Things must have been tough for Frederick; his maternal aunt, Sarah, came to live with the family to help raise his children, but further support seems to have been needed and, by the time of the 1891 census, Walter was a student at the Kent County Industrial School, which was, in effect, a boys home, near Ashford.

By the end of that year, having left school, he enlisted in the army, joining the Royal West Kent Regiment. He served most of his twelve years’ enrolment in India, although he suffered numerous hospital admissions for dysentery, ague and orchitis (a swelling of the testicles, often brought about by a sexually transmitted bacterial infection), amongst other ailments.

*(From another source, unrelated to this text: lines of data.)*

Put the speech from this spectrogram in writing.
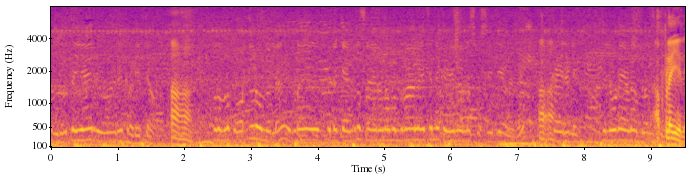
ഇരുപത്തയ്യായിരം രൂപ വരെ ക്രെഡിറ്റ് ആവും. അപ്പോൾ നമ്മൾ പോർട്ടലൊന്നുമില്ല ഇവിടെ പിന്നെ കേന്ദ്ര സഹകരണ മന്ത്രാലയത്തിന്റെ കീഴിലുള്ള സൊസൈറ്റിയാണിത്. കൈരളി. അതിലൂടെയാണ് നമ്മൾ അപ്ലൈ ചെയ്യൽ.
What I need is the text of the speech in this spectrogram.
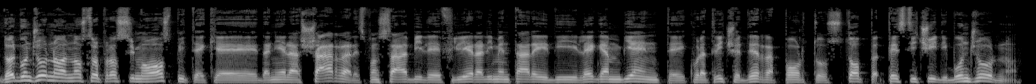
Do il buongiorno al nostro prossimo ospite che è Daniela Sciarra, responsabile filiera alimentare di Lega Ambiente e curatrice del rapporto Stop Pesticidi. Buongiorno.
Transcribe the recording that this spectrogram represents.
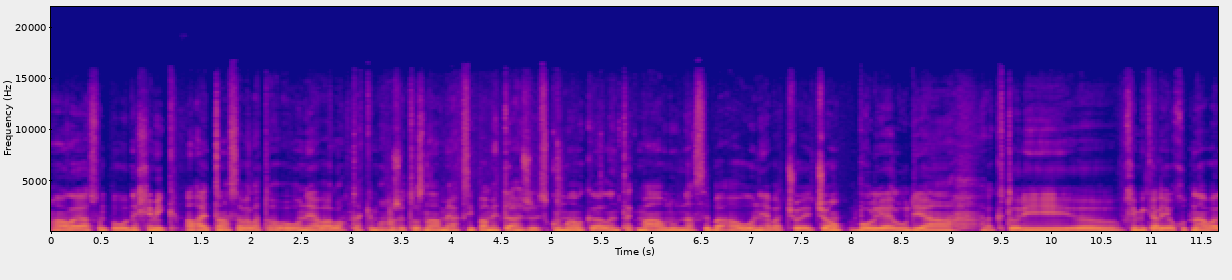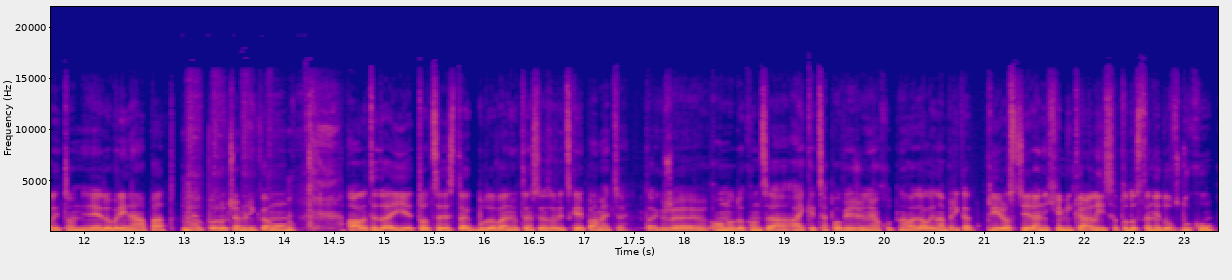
ale ja som pôvodne chemik a aj tam sa veľa toho ovoniavalo. Také možno, že to známe, ak si pamätáš, že skúmalka len tak mávnuť na seba a ovoniavať čo je čo. Boli aj ľudia, ktorí e, chemikálie ochutnávali, to nie je dobrý nápad, neodporúčam nikomu. Ale teda je to cesta k budovaniu ten senzorickej pamäte. Takže ono dokonca, aj keď sa povie, že neochutnávať, ale napríklad pri roztieraní chemikálií sa to dostane do vzduchu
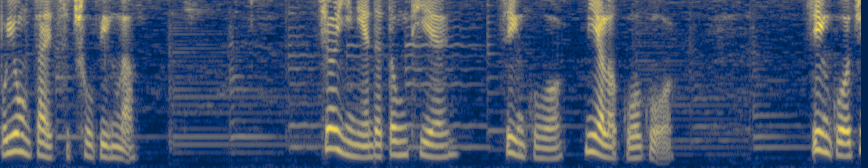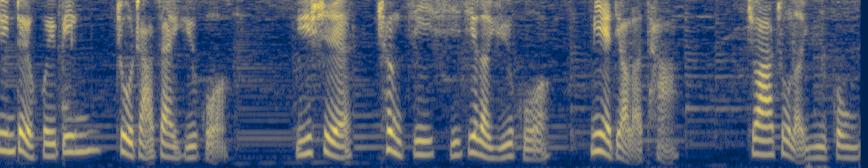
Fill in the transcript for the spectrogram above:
不用再次出兵了。”这一年的冬天，晋国灭了虢国。晋国军队回兵驻扎在虞国，于是趁机袭击了虞国，灭掉了他，抓住了虞公。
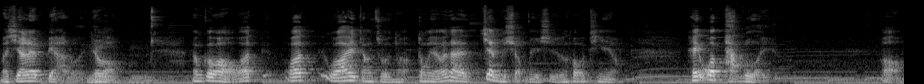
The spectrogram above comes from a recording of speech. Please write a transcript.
嘛是安尼拼落，对无？咁讲吼，我我我迄当阵吼，当然我在正常诶时阵好听哦，迄我拍落，吼，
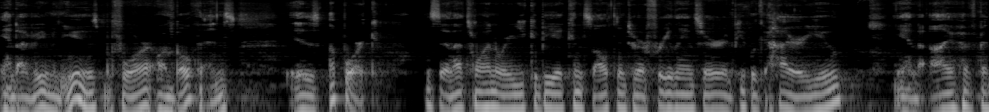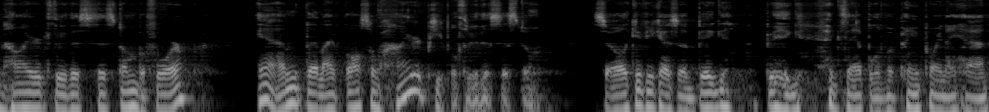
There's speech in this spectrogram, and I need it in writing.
and I've even used before on both ends, is Upwork. So that's one where you could be a consultant or a freelancer and people could hire you. And I have been hired through this system before. And then I've also hired people through this system. So I'll give you guys a big, big example of a pain point I had.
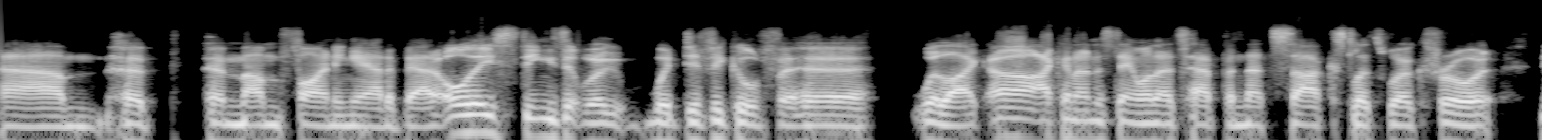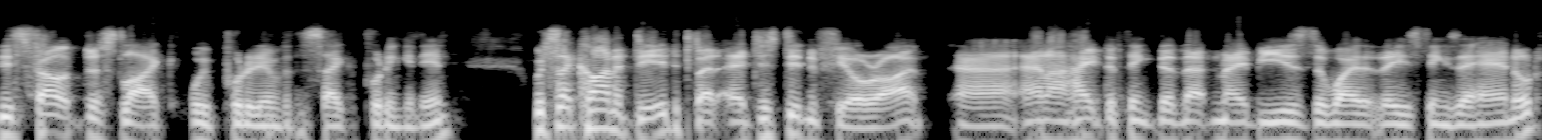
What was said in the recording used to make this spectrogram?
um, her her mum finding out about it. All these things that were, were difficult for her were like, oh, I can understand why that's happened. That sucks. Let's work through it. This felt just like we put it in for the sake of putting it in, which they kind of did, but it just didn't feel right. Uh, and I hate to think that that maybe is the way that these things are handled.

On being demobbed, Walter became a postman; he moved to Gillingham, and was given a round serving the Eastcourt area of the town. A year later, he married Rose Brenchley, and the couple went on to have four children; Ada, Violet, Frederick and Hilda.

Hostilities began, and, in July 1915, Walter enlisted in the 8th (City of London) Battalion, The London Regiment (Post Office Rifles). Rifleman Bromley served as part of the Territorial Force for his first year, before being sent to France in August 1916.

His time there was cut short, however, as he received a gunshot wound in the left ankle. William was repatriated to England for treatment, and was eventually medically discharged from the army on 22nd August 1917.

Surprisingly, it seems not to have been the ankle wound that led to Rifleman Bromley’s passing, however. His pension records, instead, give his cause of death as a goitre contracted whilst on active service. Either way, he passed on 9th July 1918, at the age of 41 years old.

Walter Vaine Bromley lies at rest in the Woodlands Cemetery in his adopted home town of Gillingham in Kent.

Walter Bromley (from